Hei Zhi Ma (Sesamum indicum)

  • Botanical name: Sesamum indicum
  • Common name: Black sesame seed
  • Family: Pedaliaceae, pedalium family
  • Part used in Chinese medicine: seed
  • Major Chinese medicine actions:
  • Nourishes Liver and Kidney yin, nourishes blood,
    extinguishes wind, moistens Intestines
Sesamum indicum
Sesamum indicum

Photo Credits: (top to bottom)
Photo 1: Sesamum indicum; 01/2006; author Franz Xaver; permission under GFDL
Photo 2: Sesamum indicum; 07/2005; author Aha; permission under GFDL

Growing and Propagation

Sesamum indicum, sometimes called Sesamum orientale, is usually grown as an annual as it is frost tender and hardy only to USDA zone 10. The plant grows from 1-8 feet tall, with few but beautiful flowers on each stalk.

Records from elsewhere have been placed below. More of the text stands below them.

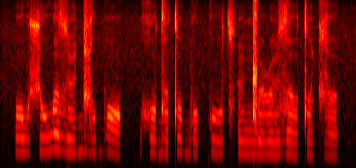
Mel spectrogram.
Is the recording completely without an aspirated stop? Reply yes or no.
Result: yes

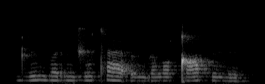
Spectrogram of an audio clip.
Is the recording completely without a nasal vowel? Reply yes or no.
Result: yes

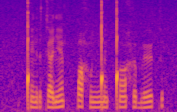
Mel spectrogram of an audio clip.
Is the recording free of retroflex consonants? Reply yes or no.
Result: yes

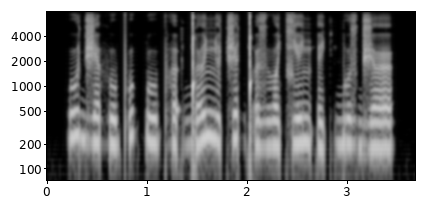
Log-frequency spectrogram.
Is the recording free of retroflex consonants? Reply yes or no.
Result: yes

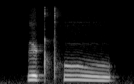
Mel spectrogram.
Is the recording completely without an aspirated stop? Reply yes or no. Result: no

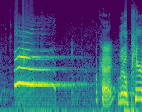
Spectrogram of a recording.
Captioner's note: cat meowing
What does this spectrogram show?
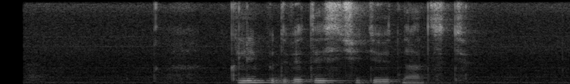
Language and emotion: Russian, neutral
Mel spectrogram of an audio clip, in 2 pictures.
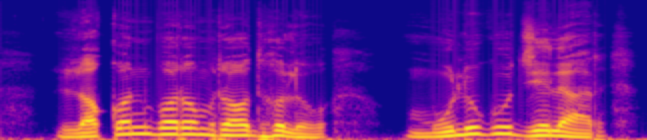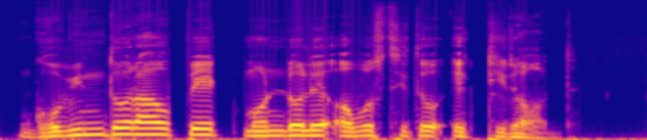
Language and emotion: Bengali, neutral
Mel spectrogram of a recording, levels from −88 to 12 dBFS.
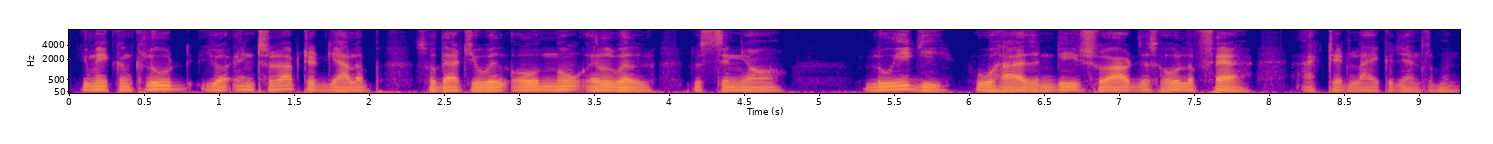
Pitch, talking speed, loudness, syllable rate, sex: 100 Hz, 180 wpm, -20 LUFS, 5.6 syllables/s, male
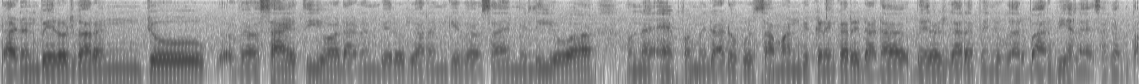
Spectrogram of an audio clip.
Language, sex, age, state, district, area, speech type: Sindhi, male, 18-30, Madhya Pradesh, Katni, rural, spontaneous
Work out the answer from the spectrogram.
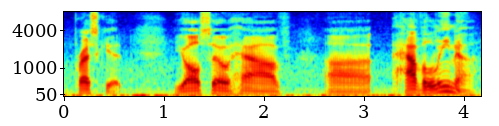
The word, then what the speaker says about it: Prescott: up right press kit well it sounds like prescott but most people here call it press kit you also have uh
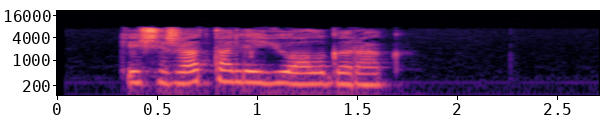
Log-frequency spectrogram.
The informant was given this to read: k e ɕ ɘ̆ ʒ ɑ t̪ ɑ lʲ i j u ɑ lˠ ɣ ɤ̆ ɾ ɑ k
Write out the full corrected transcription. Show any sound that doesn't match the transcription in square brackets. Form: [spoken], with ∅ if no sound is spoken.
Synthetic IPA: k e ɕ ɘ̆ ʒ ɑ t̪ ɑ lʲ [e] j u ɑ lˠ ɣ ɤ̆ ɾ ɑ k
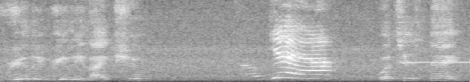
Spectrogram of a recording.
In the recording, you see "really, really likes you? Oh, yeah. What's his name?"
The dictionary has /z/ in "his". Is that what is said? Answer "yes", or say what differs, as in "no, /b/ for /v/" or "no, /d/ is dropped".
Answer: yes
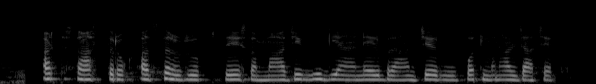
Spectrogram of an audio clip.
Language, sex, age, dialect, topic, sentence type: Magahi, female, 51-55, Northeastern/Surjapuri, banking, statement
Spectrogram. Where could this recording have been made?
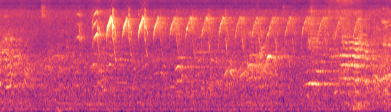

After blooming in July, each flower is replaced by a seed capsule that ultimately produces 50-100 seeds. Depending on the variety, sesame plants can produce seeds that are white, yellow, red, brown or black. The plant is easy to grow if planted in well drained soil and a warm, sunny, sheltered location.

In order to propagate, the seed should be sown early in spring. In cool climates, this must be done in a greenhouse until the seedlings are established enough to be planted outside after all frost is over. In warm and tropical climates, it can be sown directly in the ground. The plants need regular watering and good drainage and they are fairly drought tolerant. Care should be taken not to over-water

Harvesting and Preparation

For medicinal use, good quality black sesame seeds should have a strong fragrance. The seeds should be dark, full, and with other plant matter cleaned out.

As a food herb, black sesame seeds are usually toasted in a dry fry pan while stirring frequently until a crackling sound is heard from the seeds popping. This renders the seed more easily digestible and also brings out its strong fragrance. They are then ground to a coarse powder and used as a medicinal food, added to a variety of dishes including rice and congees.


Sesame seeds are cultivated throughout China, used extensively for food, oil and medicine. Traditionally, the white seeds (Bai Zhi Ma0 are used for food, while the black sesame (Hei Zhi Ma) are used for medicine, though in practice, the black seeds are rarely used in Chinese herb decoctions and are more commonly recommended as a food herb.

The plant is not known in a truly wild situation, but it is said to have been cultivated as early as 3,000 B.C. It is not clear where the seed originated, but it is speculated that it was native to tropical Africa. It has since traveled all over the world and is now extensively grown in many tropical and warm temperate regions, China being the largest producer of the crop. Sesame is grown mainly for its oil, but the seed is high in protein, contains antioxidants, and is quite high in calcium, magnesium, copper and iron.